═══ Input data ═══

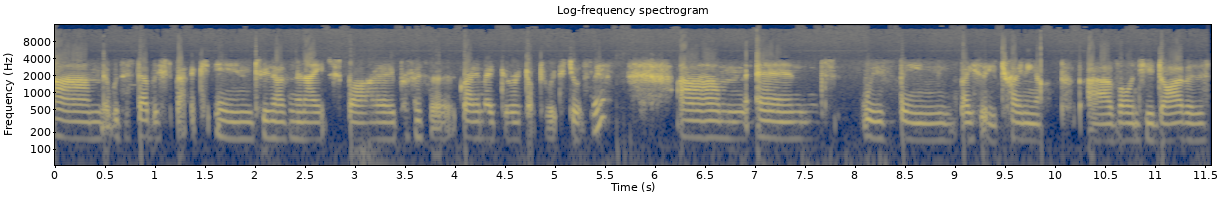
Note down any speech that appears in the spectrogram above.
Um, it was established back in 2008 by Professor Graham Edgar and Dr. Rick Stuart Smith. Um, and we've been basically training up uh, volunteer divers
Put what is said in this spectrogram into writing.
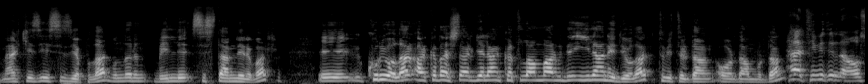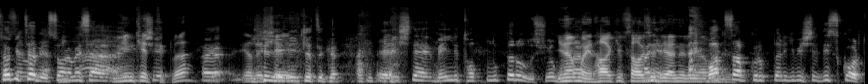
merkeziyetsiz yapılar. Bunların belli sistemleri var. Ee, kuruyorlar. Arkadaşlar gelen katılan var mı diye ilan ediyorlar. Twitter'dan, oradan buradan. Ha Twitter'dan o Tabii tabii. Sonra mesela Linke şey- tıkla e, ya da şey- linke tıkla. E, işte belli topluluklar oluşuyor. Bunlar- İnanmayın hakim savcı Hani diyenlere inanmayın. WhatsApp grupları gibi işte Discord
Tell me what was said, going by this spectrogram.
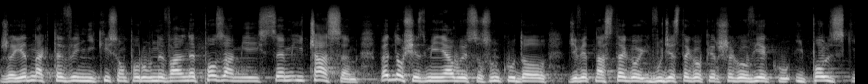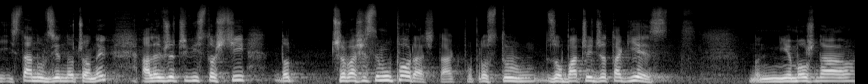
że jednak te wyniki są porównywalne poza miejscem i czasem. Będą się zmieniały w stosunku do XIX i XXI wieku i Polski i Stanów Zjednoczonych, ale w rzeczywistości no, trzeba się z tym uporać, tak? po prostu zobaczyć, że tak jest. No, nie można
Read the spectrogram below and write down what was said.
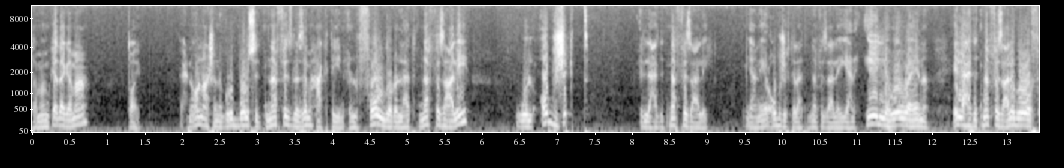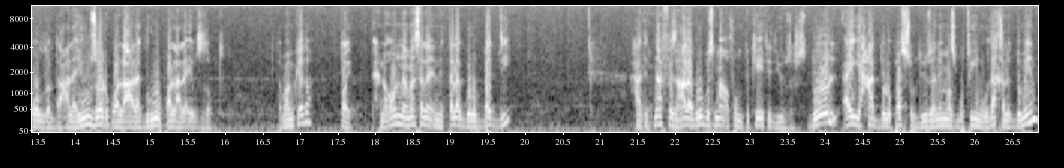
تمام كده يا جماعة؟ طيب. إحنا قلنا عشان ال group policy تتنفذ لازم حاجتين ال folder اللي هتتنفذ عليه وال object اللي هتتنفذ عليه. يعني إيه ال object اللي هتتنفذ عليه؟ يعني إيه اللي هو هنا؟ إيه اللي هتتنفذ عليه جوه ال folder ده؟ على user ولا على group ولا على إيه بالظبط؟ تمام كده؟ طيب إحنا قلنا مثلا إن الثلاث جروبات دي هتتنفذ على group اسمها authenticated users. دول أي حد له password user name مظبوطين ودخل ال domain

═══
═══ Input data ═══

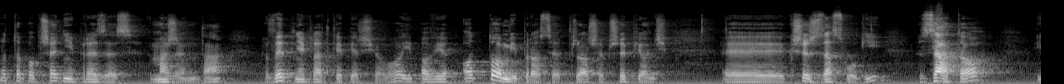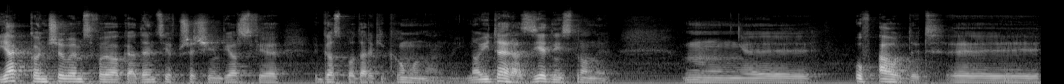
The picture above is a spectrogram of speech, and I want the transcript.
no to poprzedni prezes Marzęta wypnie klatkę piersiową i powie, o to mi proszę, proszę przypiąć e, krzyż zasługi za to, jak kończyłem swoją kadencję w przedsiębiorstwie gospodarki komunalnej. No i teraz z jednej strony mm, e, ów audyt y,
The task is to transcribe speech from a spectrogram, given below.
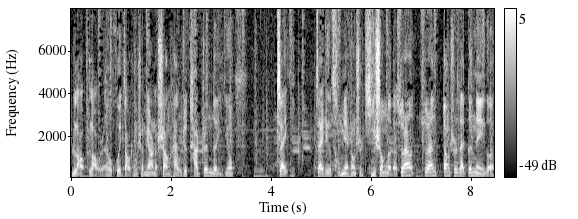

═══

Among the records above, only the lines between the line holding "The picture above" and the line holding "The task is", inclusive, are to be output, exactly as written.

Reply:
The picture above is a spectrogram of speech, and I want the transcript.
no to poprzedni prezes Marzęta wypnie klatkę piersiową i powie, o to mi proszę, proszę przypiąć e, krzyż zasługi za to, jak kończyłem swoją kadencję w przedsiębiorstwie gospodarki komunalnej. No i teraz z jednej strony mm, e, ów audyt y,
The task is to transcribe speech from a spectrogram, given below.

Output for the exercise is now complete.